    Normally, the process of analyzing the condition of a coin is something best left to the professionals. Understanding that sending a coin away for grading is an expensive, timely process, we have provided below an outline of the different popular coins grades as well as their characteristics.

    Uncirculated: Uncirculated coins are those lucky few that never spent any time on the open exchange market changing hands. These coins have been kept in excellent condition throughout their lifetime and appear as though they were just minted. For collectors, Uncirculated coins are the best of the best and are the preferred addition to any collection.

    Extremely Fine: If a coin is receiving of an Extremely Fine grade, this means that the coin was only circulated for a short period of time. As a result, these pieces have almost no signs of wear and tear except for that which you can see under close inspection. For collectors, some prefer these over Uncirculated coins because they are less expensive yet still look great.

    Fine: A coin that is deserving of a Fine grade is one that was circulated for a decent bit of time, but has not incurred the types of damage that are typical of heavily circulated coins. These coins will show signs of wear and tear ranging from scratching and chipping, to the general wearing down of the coin’s texture thanks to the changing of hands.

    Good: Good is the lowest grade a coin can receive and is one that is indicative of a coin that has been extremely heavily circulated. These coins will show ample signs of damage, and in most cases the damage is such that the overall condition of the coin is poor. Collectors will never scoff at these pieces, but it is understood that there are better-preserved pieces out there.

    Pricing the 1909 St. Gaudens $20 Gold Coin

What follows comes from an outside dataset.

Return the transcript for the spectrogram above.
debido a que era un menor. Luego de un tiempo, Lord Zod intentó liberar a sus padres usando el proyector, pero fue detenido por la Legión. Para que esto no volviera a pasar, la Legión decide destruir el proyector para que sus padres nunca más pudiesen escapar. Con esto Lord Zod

    When it comes to determining a price for the St. Gaudens $20 Gold Coin, there are a few factors you must take into consideration. For one, there were multiple types of these coins minted almost every year so the exact type of coin you own will play into the asking price. Secondly, the condition of the coin plays into the asking price in that better-preserved coins will carry a higher price tag than coins in poor condition. Below is a chart aimed at giving you a better idea of what you can expect to pay for an 1909 St. Gaudens $20 Gold Coin given its condition and type.

    St. Gaudens $20 Gold Coin

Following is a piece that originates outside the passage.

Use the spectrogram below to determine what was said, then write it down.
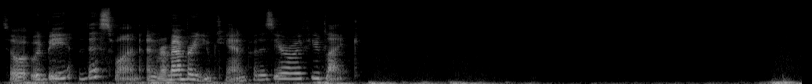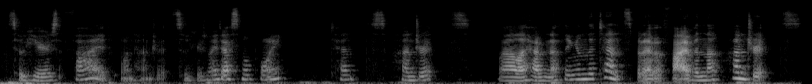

    1909 St. Gaudens $20 Gold Coin N/A N/A $1,475 $1,485
    1909 St. Gaudens $20 Gold Coin (D) N/A N/A $1,850 $1,900
    1909 St. Gaudens $20 Gold Coin (S) N/A $65 $1,475 $1,485
    Source: Red Book

    All Market Updates are provided as a third party analysis and do not necessarily reflect the explicit views of JM Bullion Inc. and should not be construed as financial advice.